◆ **WHAT YOU SHOULD DO**
Copy only what lies from the line containing "Run speech recognition" through the line containing "From this spectrogram, transcribe" in the entries below, keeping both end lines exact and dropping every picture.

◆ **DATA EXCERPTS**
────────────────────────────────────────

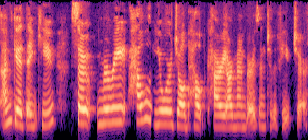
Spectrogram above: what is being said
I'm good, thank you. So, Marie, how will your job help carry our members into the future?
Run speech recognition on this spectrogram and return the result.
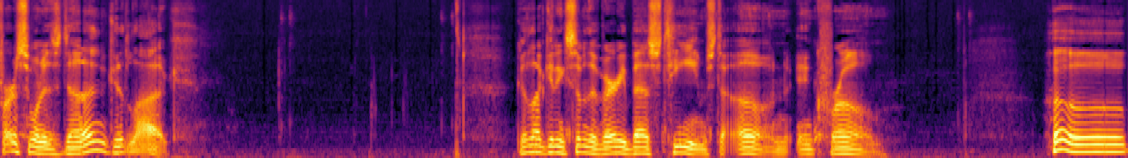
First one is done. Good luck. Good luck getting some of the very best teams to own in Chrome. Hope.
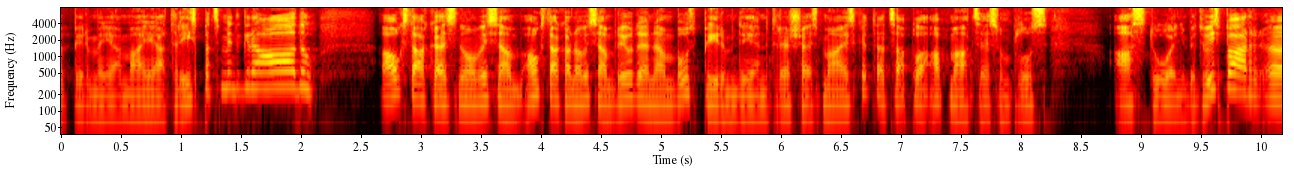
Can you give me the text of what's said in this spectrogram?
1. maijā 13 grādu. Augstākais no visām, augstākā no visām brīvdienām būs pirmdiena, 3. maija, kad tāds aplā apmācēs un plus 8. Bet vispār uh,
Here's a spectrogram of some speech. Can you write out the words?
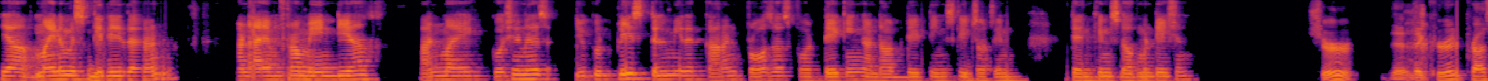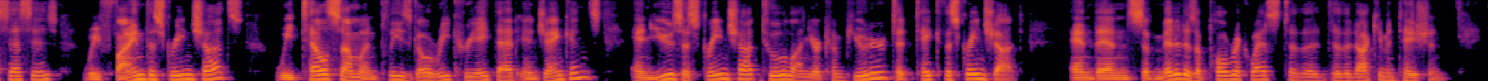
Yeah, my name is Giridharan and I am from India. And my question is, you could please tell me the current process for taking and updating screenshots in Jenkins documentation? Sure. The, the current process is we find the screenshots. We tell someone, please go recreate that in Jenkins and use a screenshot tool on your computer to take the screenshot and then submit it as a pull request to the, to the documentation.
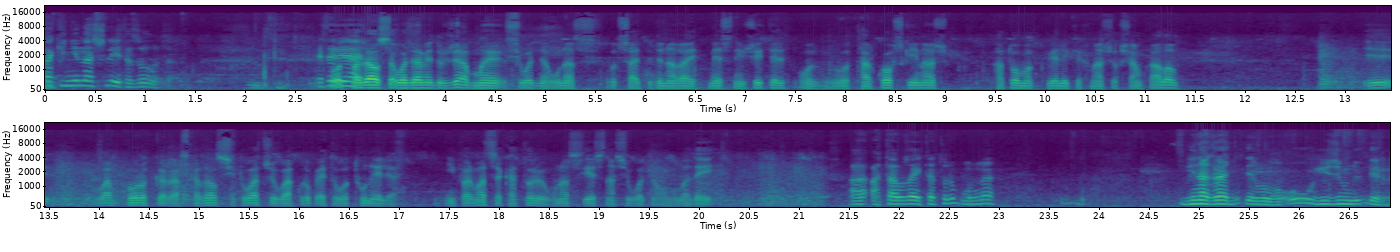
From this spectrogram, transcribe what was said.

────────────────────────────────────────

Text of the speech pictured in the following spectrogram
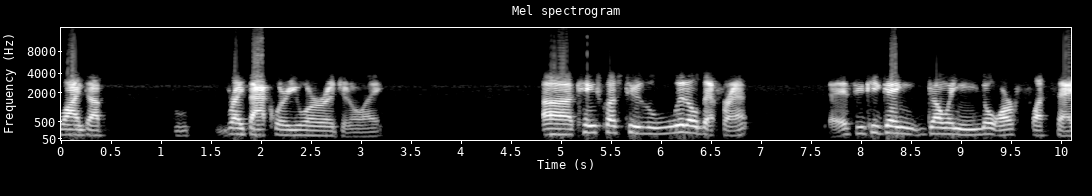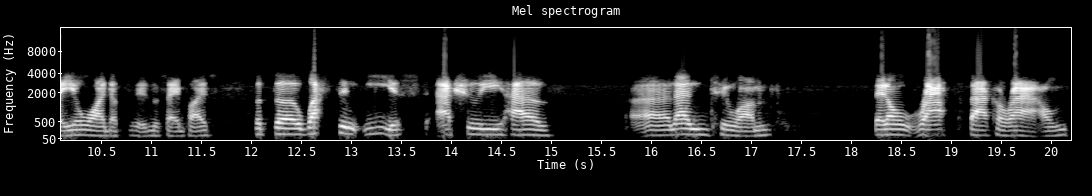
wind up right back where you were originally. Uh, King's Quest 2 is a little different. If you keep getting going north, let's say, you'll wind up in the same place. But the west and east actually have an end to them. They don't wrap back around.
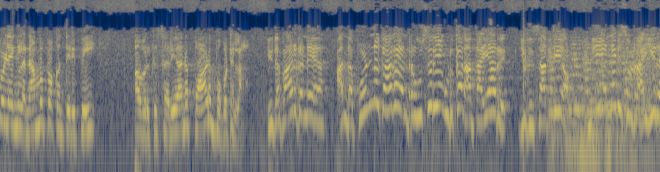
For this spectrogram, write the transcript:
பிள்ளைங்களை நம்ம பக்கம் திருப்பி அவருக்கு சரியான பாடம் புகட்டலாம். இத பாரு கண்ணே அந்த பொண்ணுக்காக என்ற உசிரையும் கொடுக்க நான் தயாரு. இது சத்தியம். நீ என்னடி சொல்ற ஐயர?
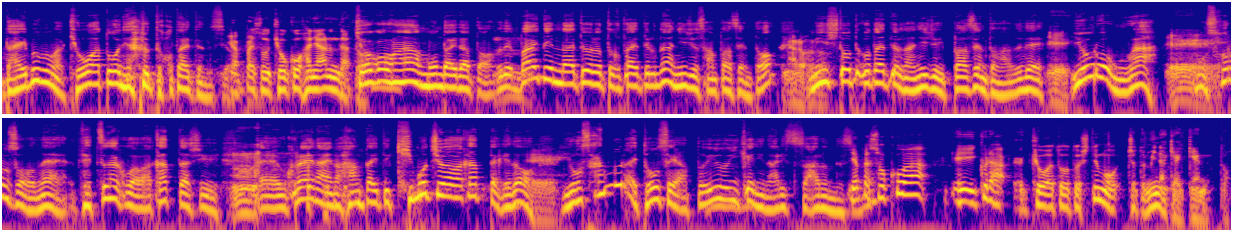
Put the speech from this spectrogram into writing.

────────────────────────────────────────

◆ **TASK RESULT**
Run speech recognition on this spectrogram and return the result.
First one is done. Good luck. Good luck getting some of the very best teams to own in Chrome. Hope.
Can you give me the text of what's said in this spectrogram?
1. maijā 13 grādu. Augstākais no visām, augstākā no visām brīvdienām būs pirmdiena, 3. maija, kad tāds aplā apmācēs un plus 8. Bet vispār uh,
Here's a spectrogram of some speech. Can you write out the words?
Yeah, my name is Giridharan and I am from India. And my question is, you could please tell me the current process for taking and updating screenshots in Jenkins documentation? Sure. The, the current process is we find the screenshots. We tell someone, please go recreate that in Jenkins and use a screenshot tool on your computer to take the screenshot and then submit it as a pull request to the, to the documentation.
From this spectrogram, transcribe what was said.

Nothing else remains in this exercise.